(A chart to help choose an api over other)

 Physics behind simulators:

Simulators usually deal with rigid body dynamics, but few have the capability to model a (non rigid body) with dynamics in consideration. These become a lot compute-intensive and usually needed to compute the dynamics before playing the simulation.

For most purposes and initial prototyping considering a body rigid is a good approximation which speeds up the work to a very great extent.

Role of Sensors, Joints, actuators:

Sensors gather data from the virtual environment as perceived by them which can be used to gather information and store or use it for further processing and actuation.

Eg: Camera(Vision sensor), force sensor, proximity sensor, etc

(A window to change properties of force sensor)

Joints are responsible for restricted movement between 2 links/components. Eg: Revolute joint, prismatic joint, universal joint, etc.

(Properties of a joint which can be edited as per requirements)

Actuators are the devices which produce physical movement on an input signal given by the controller.

Eg: Motors, hydraulic, etc

APIs:

API stands for Application Standard Interface. APIs enable developers to make repetitive yet complex processes highly reusable with the least amount of coding. APIs work by sharing data and information between applications, systems, and devices—making it possible for these things to communicate with each other. Simulators have an API to send and receive data to and from the simulator application. This is to enable users to make a programme in a language which is supported which acts as the microcontroller of the robot. Api is also used to gather data which can be used for further processing. CoppeliaSim Edu uses Powerful APIs in 6 different coding languages. C++ and python are the majority used languages in simulators.

(Image showing few api commands and most popular API’s)

 Making a good simulation:

Placing objects accurately using appropriate tools provided will increase the speed and accuracy of the simulation.

Using pure shapes instead of mesh wherever possible as it reduces the number of shapes hence the computation for it is decreased.

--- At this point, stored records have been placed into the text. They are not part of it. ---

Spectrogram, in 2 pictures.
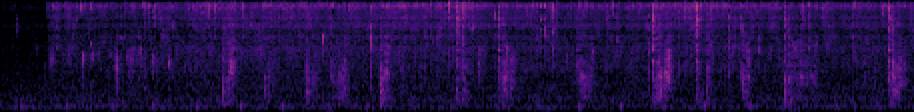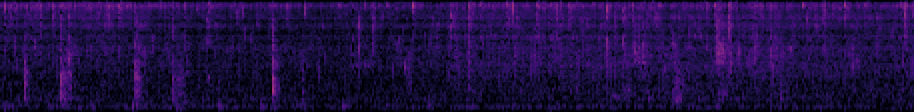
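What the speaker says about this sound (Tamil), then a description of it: "கட் பண்ணி வச்ச வெங்காயத்தை சேர்த்துக்கலாம்" Chopped onions fry in a pan for knol khol chutney, giving a steady close sizzle with frequent sharp crackles and pops and scraping stirs throughout, with no voices.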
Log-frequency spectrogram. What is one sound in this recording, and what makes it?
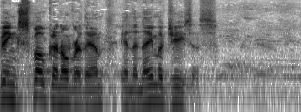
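A middle-aged man speaks with strong emotion into a microphone, heard over loudspeakers in a large room.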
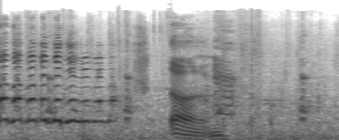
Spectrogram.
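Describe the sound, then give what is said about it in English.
A person imitates a chicken darting through students' feet: a quick run of nasal, high clucks followed by a louder, drawn-out squawk that slides downward in pitch, then a few softer clucks. “Chicken is darting through feet, going...”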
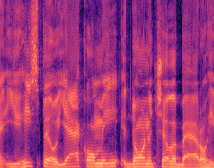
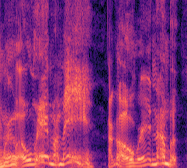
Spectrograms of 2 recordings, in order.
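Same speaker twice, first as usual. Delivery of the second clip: higher-pitched mock dad voice; imitating his pops; 10 semitones higher than usual. Retelling his dad bragging about O-Red, higher mock voice. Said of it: "That's what my pop say".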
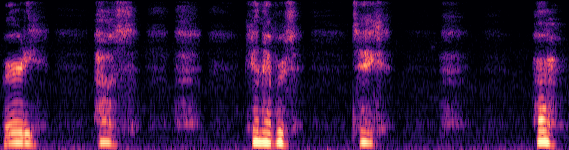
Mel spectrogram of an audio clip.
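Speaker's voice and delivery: high, breathless gasps between single words; out of breath, pausing after each word; panting. A narrator's reading. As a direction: pant it out one word at a time. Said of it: "he panted".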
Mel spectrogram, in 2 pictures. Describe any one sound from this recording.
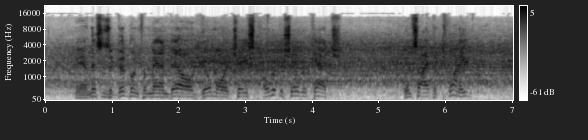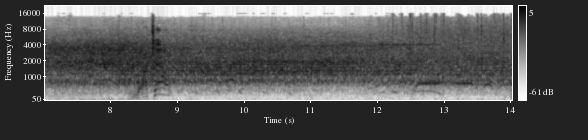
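A large crowd cheers and roars loudly outdoors.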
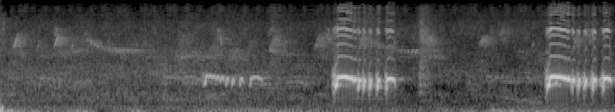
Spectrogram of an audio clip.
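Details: Spotted dove coos while luring wild doves to a decoy: a soft distant phrase, then two loud close phrases of a level note breaking into stuttered pulses, roughly two seconds apart, with faint other birdsong.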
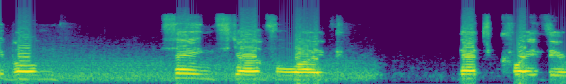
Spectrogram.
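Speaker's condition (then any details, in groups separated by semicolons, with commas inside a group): Cerebral palsy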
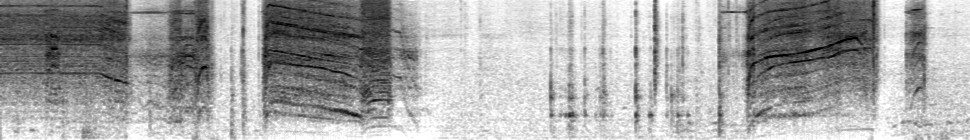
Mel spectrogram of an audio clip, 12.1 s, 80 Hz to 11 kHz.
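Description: Two Makita BHP458/BHP459 18V cordless hammer driver-drills driving long screws into a wooden beam: the motors whine in several bursts, the pitch climbing as they spin up and sagging as the screws bite and load them. A pause of scattered clicks and knocks comes before the last run.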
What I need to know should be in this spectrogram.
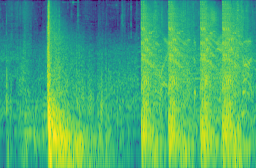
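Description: A gun fires several loud shots, each one booming and echoing.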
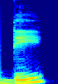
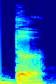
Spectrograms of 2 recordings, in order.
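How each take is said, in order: First: It is said with a long 'ee' vowel. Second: It is said with a short 'uh' vowel. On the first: The next word begins with a vowel. "वहां पर हम क्या बोलेंगे" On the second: The next word begins with a consonant. "व्यंजन से आगे लगा हुआ तो इसको हम क्या करेंगे"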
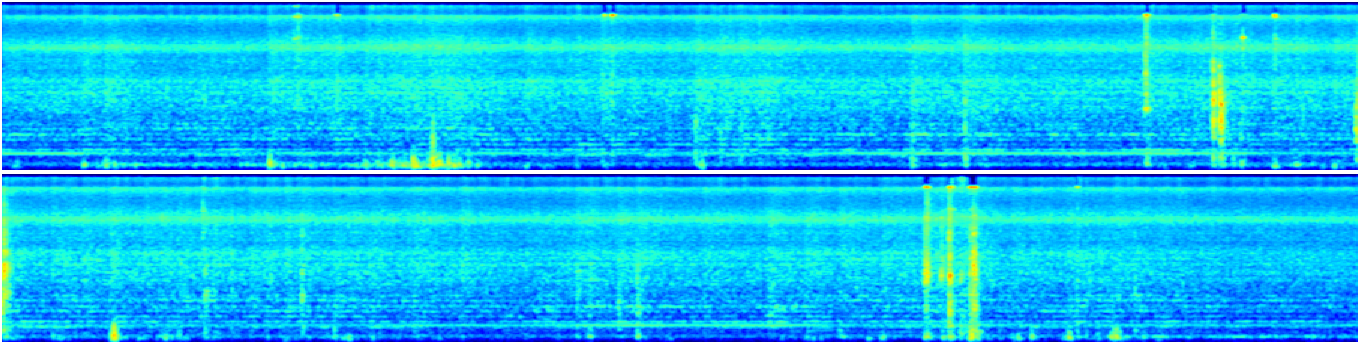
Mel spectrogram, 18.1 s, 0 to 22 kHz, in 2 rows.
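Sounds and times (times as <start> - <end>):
fan-like hum: 0.0 - 18.0
sharp clicks and knocks: 7.6 - 9.2, 15.2 - 16.0.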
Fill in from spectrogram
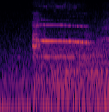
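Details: Rooster crowing at a bungalow on Hiva Oa, Marquesas Islands, French Polynesia; a loud harmonic note bursts in abruptly and is held steadily for about a second over faint background hiss.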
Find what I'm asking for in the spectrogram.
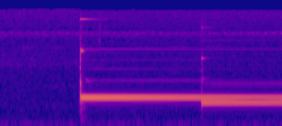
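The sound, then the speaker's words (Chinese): A two-tone ding-dong doorbell: a bright higher chime followed by a slightly lower one, each ringing on and slowly fading. No voices, just the chime sounding alone. “大野狼听到门铃声，觉得很奇怪， 会是谁啊？”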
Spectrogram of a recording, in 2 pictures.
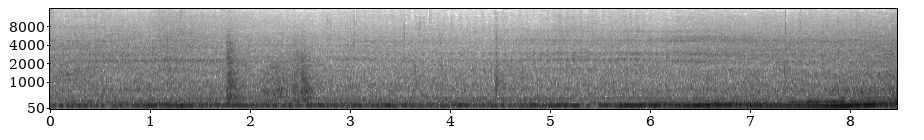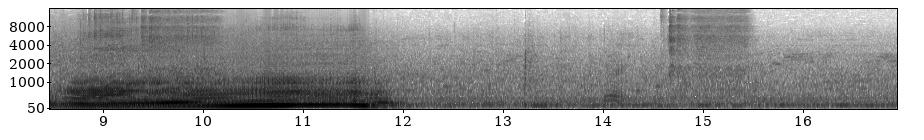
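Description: A 2002 Dodge Intrepid's V6 running through a single-in, dual-out Magnaflow muffler: a steady low exhaust note at first, then the car accelerates away. About eight seconds in the note rises in pitch and grows loud, then it falls away suddenly about twelve seconds in.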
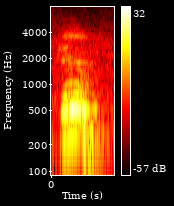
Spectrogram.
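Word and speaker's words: fame: यह लिखा है FAM, फेम।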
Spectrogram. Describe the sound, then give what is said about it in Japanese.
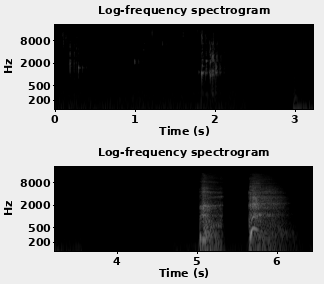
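Breathing, in through the nose and out through the mouth: a few faint soft rustles and a short sniff come first, then two loud, airy breaths close together near the end, with no speech. “鼻から吸って、口から吐く。”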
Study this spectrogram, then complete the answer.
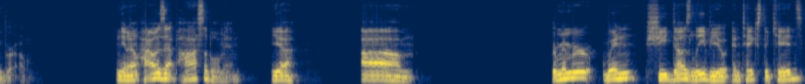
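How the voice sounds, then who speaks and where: Man, thirties, livestreamer, casual chat, rambling, filler-heavy. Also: medium pitch. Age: 30s. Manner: rambling, fills talk with "man" and "you know".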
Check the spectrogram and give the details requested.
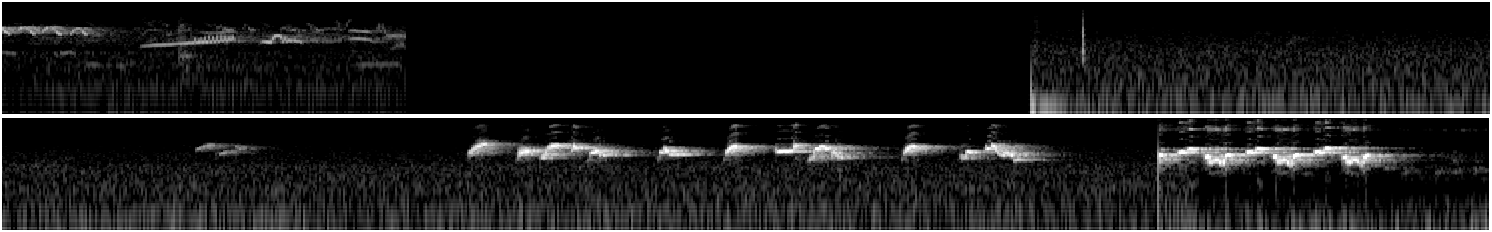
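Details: Hook-billed bulbul, locally called merbah jambul, singing: after a quiet stretch come bursts of short, bright, warbling phrases of rapid chirps, closely spaced, ending in a louder clipped phrase.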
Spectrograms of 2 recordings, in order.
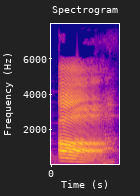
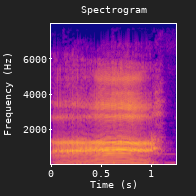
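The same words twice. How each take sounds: First: It starts with a clean, sharp glottal attack. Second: It starts with a creaky, crackling vocal fry. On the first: "a glottal onset, like a muscle bass" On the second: "a vocal fry onset"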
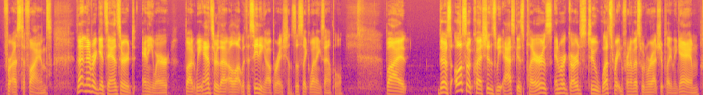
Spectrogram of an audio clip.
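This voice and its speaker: A man's voice: lowish voice, sharp tone, no echo. A man discussing games on a podcast in a blunt, emphatic, opinionated way, often posing rhetorical questions. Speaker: podcast guest and game content developer. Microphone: voice call microphone.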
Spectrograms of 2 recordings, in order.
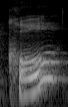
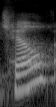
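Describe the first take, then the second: First: The name has an 'oh' vowel. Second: The name has an 'eh' vowel. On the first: The speaker calls it wrong. "I think I pronounced the dude's name Cole" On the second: The speaker calls it right. "it's supposed to be Kel"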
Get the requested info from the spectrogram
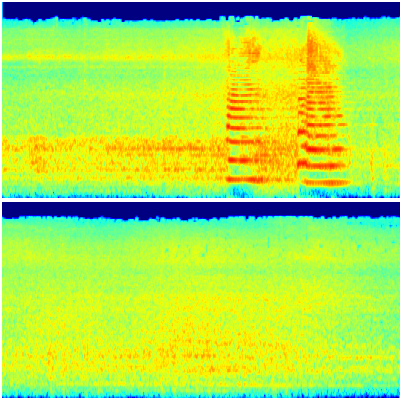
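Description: A GWR passenger train sounds its two-tone horn as it runs through the station: two short blasts about two seconds in, a higher note then a lower one, the loudest sound here. Steady rolling noise of the train passing comes before and after the horn and fades toward the end.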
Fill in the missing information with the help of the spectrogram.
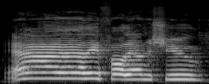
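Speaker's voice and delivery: very high loud scream; falling scream. Acted. Couple falling down the chute, very high loud scream. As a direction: yell as you drop.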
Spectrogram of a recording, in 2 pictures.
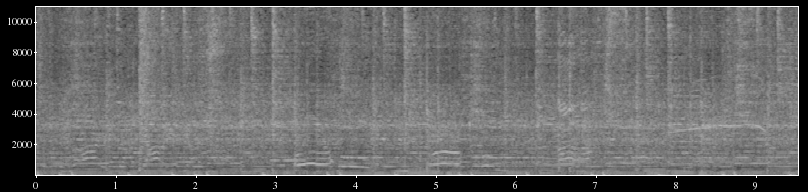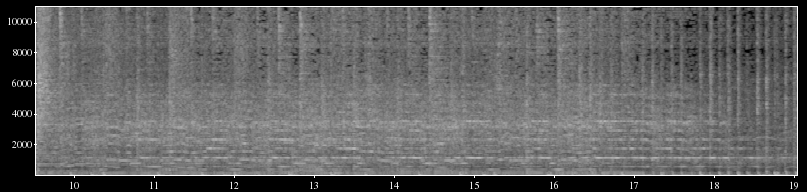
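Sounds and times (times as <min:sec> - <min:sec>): electric guitar: 0:00.0 - 0:19.0
live rock band playing: 0:00.0 - 0:19.0.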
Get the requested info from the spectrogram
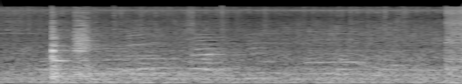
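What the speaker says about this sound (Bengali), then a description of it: "এবার মশলাটাকে আরো কয়েক মিনিট সুন্দর করে কষাবো ঠিক এইভাবে" Masala sautés in a pan with a soft, even sizzle and one quick scrape near the start of the short stretch.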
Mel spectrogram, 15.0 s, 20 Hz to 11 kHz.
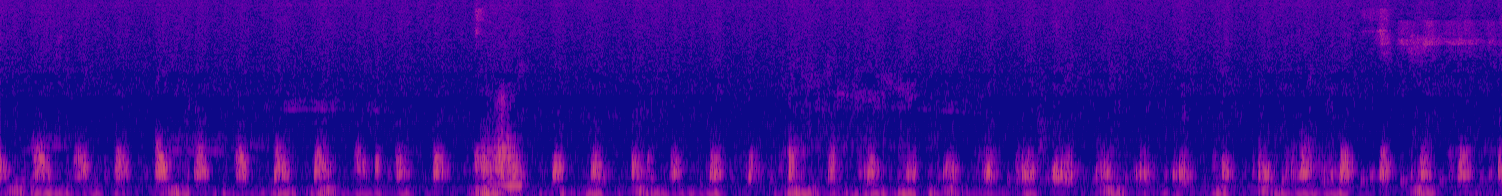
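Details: Rapid, regular whooshing fetal heartbeat at roughly 150 to 160 beats a minute on Doppler at a four-month pregnancy checkup; fetal heartbeat.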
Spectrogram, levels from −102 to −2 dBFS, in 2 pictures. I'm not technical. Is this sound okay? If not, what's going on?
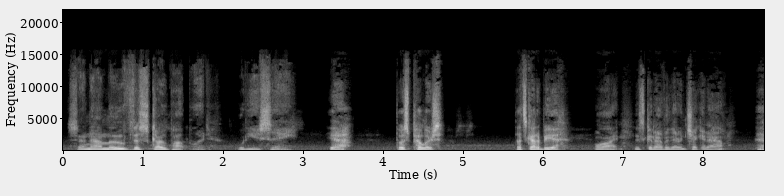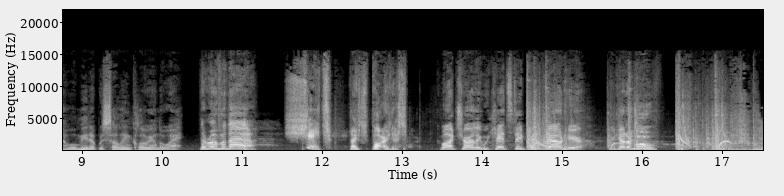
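No. Sound cut by the noise suppressor happens seven times: at 1.51 to 2.21 s, 2.88 to 4.19 s, 4.74 to 5.67 s, 6.32 to 7.16 s, 8.26 to 8.68 s, 13.14 to 13.48 s and 15.41 to 15.56 s. Each time, the tool meant to remove background hiss mistakes part of the real sound for noise and turns it down. Steady or fading parts get quieter or end abruptly, while sharp, sudden sounds still come through.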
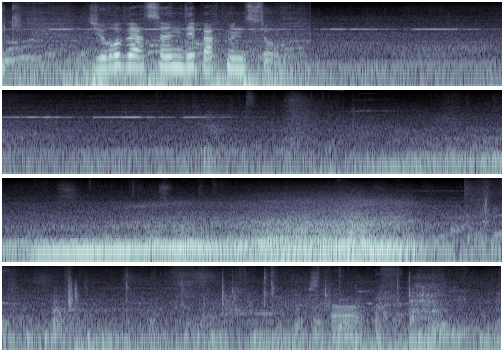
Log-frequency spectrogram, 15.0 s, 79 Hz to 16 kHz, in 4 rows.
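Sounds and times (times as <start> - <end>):
speech: 0.1 - 2.3
cars, motorbikes and tuk-tuks pulling away at a green traffic light: 2.4 - 11.0
engine revving with rising whine: 6.6 - 10.8.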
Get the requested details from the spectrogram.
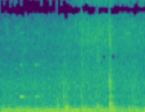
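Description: Metal tongs clink against a fryer basket.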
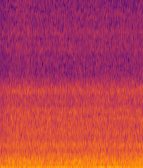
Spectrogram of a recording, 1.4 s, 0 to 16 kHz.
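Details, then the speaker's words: 1996 Impala SS heater/AC blower motor, new replacement (PM131) bench-tested on its harness before mounting: steady, even whoosh of air with a low hum, no ticking, rubbing or wobble on middle speed; normal blower operation. "Alright. So we call that good."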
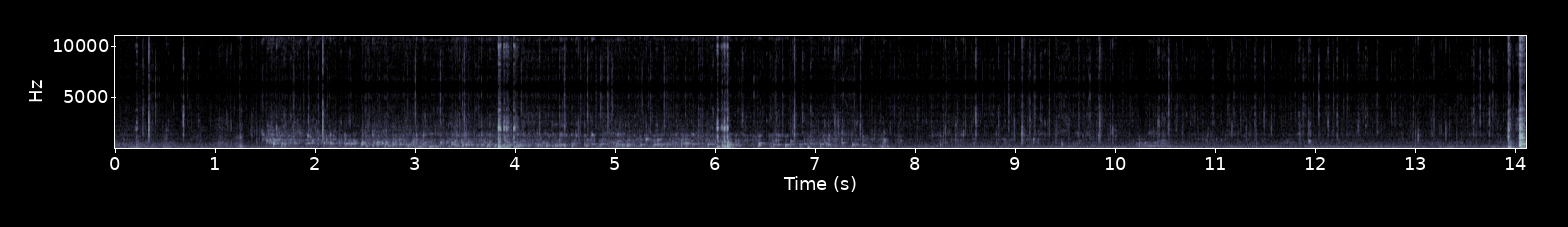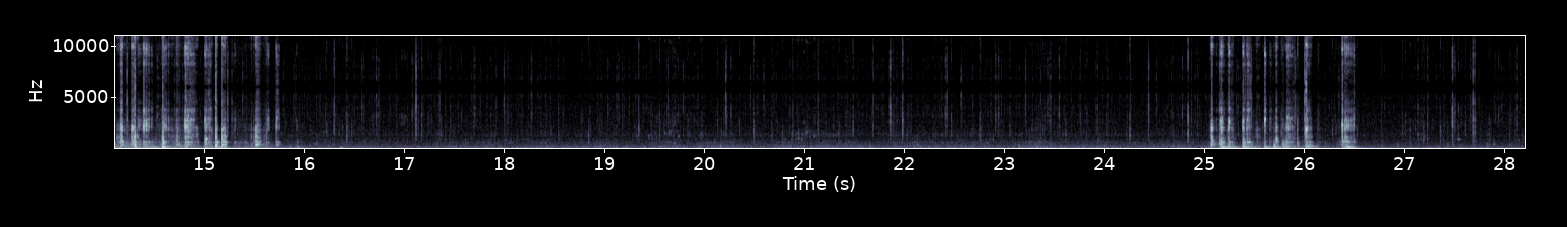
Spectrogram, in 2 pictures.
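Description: Scuba diver's exhaled bubbles rumbling past an underwater camera in two bursts of one to two seconds, about eleven seconds apart, over a faint underwater hiss. A fainter sound with sliding tones comes in the first few seconds.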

Make an object dynamic only when it needs to be, static objects take up negligible computation. Disabling and enabling properties of objects as required, disabling a property would likely decrease the accuracy of the simulation, but also decrease the computation required, hence one must select the properties wisely.

(Window showing Simulation Settings)

 Realtime factor:

It is a parameter which is known while the simulation is running, indicating the ratio of computed simulation time to the time taken by the computer to do so. Having a real time factor (RF) close to unity (1) is desirable, indicating the simulation is running smoothly and things are at the same speed as it would have been with a physical model. When the RF drops by a significant amount many simulators start making more approximations and reduce the number of iterations to reduce the computation load and bring RF closer to 1. This reduces the correctness of the simulation.

 Specs Required for a simulator:

Usually simulators utilise 1-4 cores of the CPU, hence higher clock speed and better IPC will increase the simulation speed. They often rely on large parallel computing where ever possible so a good graphics card according to your scene is strongly recommended.

It is difficult to list down all the products but a benchmark like geekbench enables easy comparison to choose a computer to begin with simulation.

Single core score more than: 800 Multi core score more than: 2000

Compute score more than: 10000 (OpenCL or CUDA)

 Commonly used simulators:

ROS: http://wiki.ros.org/ROS

CoppeliaSim Edu: https://coppeliarobotics.com Blender: https://www.blender.org

Webots: https://cyberbotics.com

This blog has been submitted by RnC under the Robocraze Club Outreach Program

Author:- Sairaj Jayaprakash, Nayak, Rishabh Dugar

Page created using Blog & Page Builder by Reputon

Leave a comment

Please note, comments must be approved before they are published